The task →
Word for word, copy all of the entries.

Dataset records →

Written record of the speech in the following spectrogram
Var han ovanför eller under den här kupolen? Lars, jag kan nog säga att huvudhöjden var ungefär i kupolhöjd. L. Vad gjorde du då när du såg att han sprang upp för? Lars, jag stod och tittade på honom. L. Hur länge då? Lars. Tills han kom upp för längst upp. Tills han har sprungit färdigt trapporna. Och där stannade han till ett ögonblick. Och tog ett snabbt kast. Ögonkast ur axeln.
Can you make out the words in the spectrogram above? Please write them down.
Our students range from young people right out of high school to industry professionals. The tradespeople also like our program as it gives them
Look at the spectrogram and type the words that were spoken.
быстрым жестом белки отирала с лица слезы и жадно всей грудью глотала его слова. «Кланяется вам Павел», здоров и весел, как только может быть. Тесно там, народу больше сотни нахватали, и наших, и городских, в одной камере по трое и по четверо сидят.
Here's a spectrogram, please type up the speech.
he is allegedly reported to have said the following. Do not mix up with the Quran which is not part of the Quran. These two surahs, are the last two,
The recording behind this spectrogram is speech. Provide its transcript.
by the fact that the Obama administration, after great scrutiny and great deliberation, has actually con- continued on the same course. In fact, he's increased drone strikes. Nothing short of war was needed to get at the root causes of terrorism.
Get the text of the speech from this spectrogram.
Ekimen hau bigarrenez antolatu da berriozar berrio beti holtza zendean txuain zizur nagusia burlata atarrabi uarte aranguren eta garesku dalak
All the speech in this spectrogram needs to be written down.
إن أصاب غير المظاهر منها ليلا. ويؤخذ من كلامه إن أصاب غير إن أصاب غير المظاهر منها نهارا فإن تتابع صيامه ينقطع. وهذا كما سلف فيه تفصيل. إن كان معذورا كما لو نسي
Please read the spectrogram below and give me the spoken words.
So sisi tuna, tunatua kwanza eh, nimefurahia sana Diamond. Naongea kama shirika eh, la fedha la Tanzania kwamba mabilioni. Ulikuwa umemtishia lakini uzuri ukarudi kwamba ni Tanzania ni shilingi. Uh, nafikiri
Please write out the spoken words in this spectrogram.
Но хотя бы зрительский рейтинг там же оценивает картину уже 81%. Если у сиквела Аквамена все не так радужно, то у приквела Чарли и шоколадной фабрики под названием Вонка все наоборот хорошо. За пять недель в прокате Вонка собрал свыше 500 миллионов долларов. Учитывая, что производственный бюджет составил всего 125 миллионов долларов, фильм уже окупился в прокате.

Your solution →
Written record of the speech in the following spectrogram
Var han ovanför eller under den här kupolen? Lars, jag kan nog säga att huvudhöjden var ungefär i kupolhöjd. L. Vad gjorde du då när du såg att han sprang upp för? Lars, jag stod och tittade på honom. L. Hur länge då? Lars. Tills han kom upp för längst upp. Tills han har sprungit färdigt trapporna. Och där stannade han till ett ögonblick. Och tog ett snabbt kast. Ögonkast ur axeln.
Can you make out the words in the spectrogram above? Please write them down.
Our students range from young people right out of high school to industry professionals. The tradespeople also like our program as it gives them
Look at the spectrogram and type the words that were spoken.
быстрым жестом белки отирала с лица слезы и жадно всей грудью глотала его слова. «Кланяется вам Павел», здоров и весел, как только может быть. Тесно там, народу больше сотни нахватали, и наших, и городских, в одной камере по трое и по четверо сидят.
Here's a spectrogram, please type up the speech.
he is allegedly reported to have said the following. Do not mix up with the Quran which is not part of the Quran. These two surahs, are the last two,
The recording behind this spectrogram is speech. Provide its transcript.
by the fact that the Obama administration, after great scrutiny and great deliberation, has actually con- continued on the same course. In fact, he's increased drone strikes. Nothing short of war was needed to get at the root causes of terrorism.
Get the text of the speech from this spectrogram.
Ekimen hau bigarrenez antolatu da berriozar berrio beti holtza zendean txuain zizur nagusia burlata atarrabi uarte aranguren eta garesku dalak
All the speech in this spectrogram needs to be written down.
إن أصاب غير المظاهر منها ليلا. ويؤخذ من كلامه إن أصاب غير إن أصاب غير المظاهر منها نهارا فإن تتابع صيامه ينقطع. وهذا كما سلف فيه تفصيل. إن كان معذورا كما لو نسي
Please read the spectrogram below and give me the spoken words.
So sisi tuna, tunatua kwanza eh, nimefurahia sana Diamond. Naongea kama shirika eh, la fedha la Tanzania kwamba mabilioni. Ulikuwa umemtishia lakini uzuri ukarudi kwamba ni Tanzania ni shilingi. Uh, nafikiri
Please write out the spoken words in this spectrogram.
Но хотя бы зрительский рейтинг там же оценивает картину уже 81%. Если у сиквела Аквамена все не так радужно, то у приквела Чарли и шоколадной фабрики под названием Вонка все наоборот хорошо. За пять недель в прокате Вонка собрал свыше 500 миллионов долларов. Учитывая, что производственный бюджет составил всего 125 миллионов долларов, фильм уже окупился в прокате.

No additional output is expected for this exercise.